(Data excerpts)
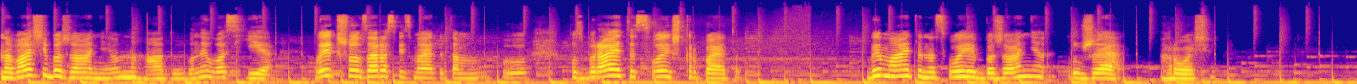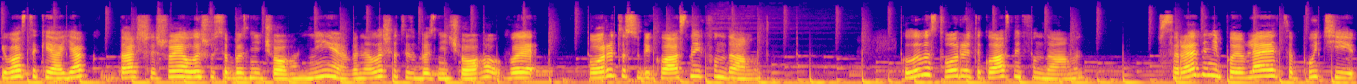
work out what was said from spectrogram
на ваші бажання, я вам нагадую, вони у вас є. Ви, якщо зараз візьмете там, е, позбираєте своїх шкарпеток, ви маєте на своє бажання вже гроші. І у вас таке, а як далі? Що я лишуся без нічого? Ні, ви не лишитесь без нічого, ви створите собі класний фундамент. Коли ви створюєте класний фундамент, всередині появляється потік,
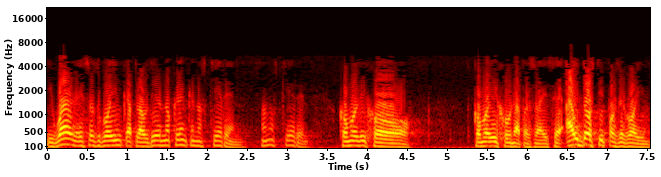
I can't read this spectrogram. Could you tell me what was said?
igual esos goyim que aplaudieron no creen que nos quieren, no nos quieren. Como dijo, como dijo una persona, dice, hay dos tipos de goyim.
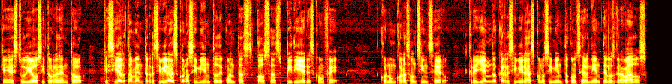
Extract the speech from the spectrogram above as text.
que es tu Dios y tu Redentor, que ciertamente recibirás conocimiento de cuantas cosas pidieres con fe, con un corazón sincero, creyendo que recibirás conocimiento concerniente a los grabados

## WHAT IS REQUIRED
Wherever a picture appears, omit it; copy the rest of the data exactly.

## WRITTEN RESPONSE
work out what was said from spectrogram
на ваші бажання, я вам нагадую, вони у вас є. Ви, якщо зараз візьмете там, е, позбираєте своїх шкарпеток, ви маєте на своє бажання вже гроші. І у вас таке, а як далі? Що я лишуся без нічого? Ні, ви не лишитесь без нічого, ви створите собі класний фундамент. Коли ви створюєте класний фундамент, всередині появляється потік,
I can't read this spectrogram. Could you tell me what was said?
igual esos goyim que aplaudieron no creen que nos quieren, no nos quieren. Como dijo, como dijo una persona, dice, hay dos tipos de goyim.
Extract the speech from the spectrogram above as text.
que es tu Dios y tu Redentor, que ciertamente recibirás conocimiento de cuantas cosas pidieres con fe, con un corazón sincero, creyendo que recibirás conocimiento concerniente a los grabados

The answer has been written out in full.